Investigation of peat soil is an important part of the work of Wetlands International in Indonesia. (Photo: Wetlands International)

Cost-effective strategies

Director Nyoman Suryadiputra of Wetlands International Indonesia presented possibilities for scaling up the Building with Nature concept during the seminar. Long-term oriented interventions were discussed such as limiting ground water extraction, bringing back rivers into the floodplain and using Building with Nature measures, including protecting mangroves that are assumed to be the most cost-effective strategy for the North Coast of Java. 

In the more urban areas with less mangrove cover, other hybrid (green-grey) mitigation strategies may apply, integrated into a broader coastal management approach.

Extreme river discharge

In Surabaya, the seminar concentrated on river basin management, with a focus on the Welang River. 

Pak Fauzy Nasruddin from Public Works and Water Resources Office of East Java Province expressed interest in collaborative management of the Welang River using the Building with Nature approach as one of the options that could be implemented, especially using the concept of ‘Room for the River’ to address flooding.

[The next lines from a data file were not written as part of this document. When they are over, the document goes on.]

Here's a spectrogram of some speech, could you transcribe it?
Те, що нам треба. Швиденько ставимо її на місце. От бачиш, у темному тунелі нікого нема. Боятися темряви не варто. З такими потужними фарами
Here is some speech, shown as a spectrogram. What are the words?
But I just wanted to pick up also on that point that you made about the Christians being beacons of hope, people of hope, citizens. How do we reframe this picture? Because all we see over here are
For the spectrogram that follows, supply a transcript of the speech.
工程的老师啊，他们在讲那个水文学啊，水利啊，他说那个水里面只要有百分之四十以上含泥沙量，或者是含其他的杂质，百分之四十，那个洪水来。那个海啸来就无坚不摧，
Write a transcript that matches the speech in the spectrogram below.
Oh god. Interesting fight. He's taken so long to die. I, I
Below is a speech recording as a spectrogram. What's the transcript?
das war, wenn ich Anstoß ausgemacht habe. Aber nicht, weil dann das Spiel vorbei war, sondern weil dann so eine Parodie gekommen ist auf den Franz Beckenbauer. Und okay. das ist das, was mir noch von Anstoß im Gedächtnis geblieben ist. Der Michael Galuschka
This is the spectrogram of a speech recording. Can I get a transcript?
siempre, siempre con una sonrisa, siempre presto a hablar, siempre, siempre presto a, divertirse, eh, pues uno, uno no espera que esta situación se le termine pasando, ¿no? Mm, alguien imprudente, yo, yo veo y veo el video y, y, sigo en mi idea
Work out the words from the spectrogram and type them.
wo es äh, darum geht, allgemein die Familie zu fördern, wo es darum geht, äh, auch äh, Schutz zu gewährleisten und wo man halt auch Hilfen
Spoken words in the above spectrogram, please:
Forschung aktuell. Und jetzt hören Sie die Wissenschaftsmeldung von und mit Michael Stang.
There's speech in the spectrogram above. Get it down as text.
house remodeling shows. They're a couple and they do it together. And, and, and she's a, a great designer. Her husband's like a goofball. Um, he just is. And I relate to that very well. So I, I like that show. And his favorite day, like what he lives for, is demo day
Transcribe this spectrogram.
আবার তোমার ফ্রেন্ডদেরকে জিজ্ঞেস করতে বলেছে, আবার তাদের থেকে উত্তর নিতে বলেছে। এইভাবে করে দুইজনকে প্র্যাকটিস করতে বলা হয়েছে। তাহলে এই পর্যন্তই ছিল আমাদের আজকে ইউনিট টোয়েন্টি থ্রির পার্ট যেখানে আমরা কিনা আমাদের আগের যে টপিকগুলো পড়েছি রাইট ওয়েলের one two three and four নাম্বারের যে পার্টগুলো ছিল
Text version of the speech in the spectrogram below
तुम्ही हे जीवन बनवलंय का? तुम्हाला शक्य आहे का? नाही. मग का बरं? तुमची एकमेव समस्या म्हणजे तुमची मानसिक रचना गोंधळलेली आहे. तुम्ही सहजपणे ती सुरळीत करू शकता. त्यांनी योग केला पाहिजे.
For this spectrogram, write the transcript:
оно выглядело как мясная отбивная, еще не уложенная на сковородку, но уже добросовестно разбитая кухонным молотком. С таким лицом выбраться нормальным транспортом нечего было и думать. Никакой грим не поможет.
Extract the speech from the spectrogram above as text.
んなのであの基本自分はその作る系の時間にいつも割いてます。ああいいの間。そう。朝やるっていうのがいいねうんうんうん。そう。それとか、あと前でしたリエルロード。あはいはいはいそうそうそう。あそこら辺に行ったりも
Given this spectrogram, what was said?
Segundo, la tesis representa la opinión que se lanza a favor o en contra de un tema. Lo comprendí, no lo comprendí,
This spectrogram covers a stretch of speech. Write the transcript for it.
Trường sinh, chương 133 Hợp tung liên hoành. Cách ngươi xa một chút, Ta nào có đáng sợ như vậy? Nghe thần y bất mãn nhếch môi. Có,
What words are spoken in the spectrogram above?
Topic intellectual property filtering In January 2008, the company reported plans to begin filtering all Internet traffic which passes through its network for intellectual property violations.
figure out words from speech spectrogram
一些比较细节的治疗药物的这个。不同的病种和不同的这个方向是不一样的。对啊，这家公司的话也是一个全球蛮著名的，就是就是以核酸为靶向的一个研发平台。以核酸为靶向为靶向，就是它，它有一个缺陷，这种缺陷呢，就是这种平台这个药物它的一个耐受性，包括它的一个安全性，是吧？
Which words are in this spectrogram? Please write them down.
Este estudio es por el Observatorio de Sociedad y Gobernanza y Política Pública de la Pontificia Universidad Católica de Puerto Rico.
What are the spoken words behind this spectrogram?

The 'Room for the River' concept reduces flood risks by increasing the depth of rivers, creating water buffers, relocating levees, and the construction of additional by-passes. The concept aims at interventions in the landscape that restore the capacity of rivers to act as ‘natural water sponges’ in the event of extreme discharge.

Five Asian countries

Wetlands International has launched an initiative to accelerate the introduction of the Building with Nature and Room for the River concepts in five Asian countries. This initiative is supported by the Indonesian Ministry of Marine Affairs, EcoShape and the Global Center on Adaptation. 

This news item was originally published on the website of Wetlands International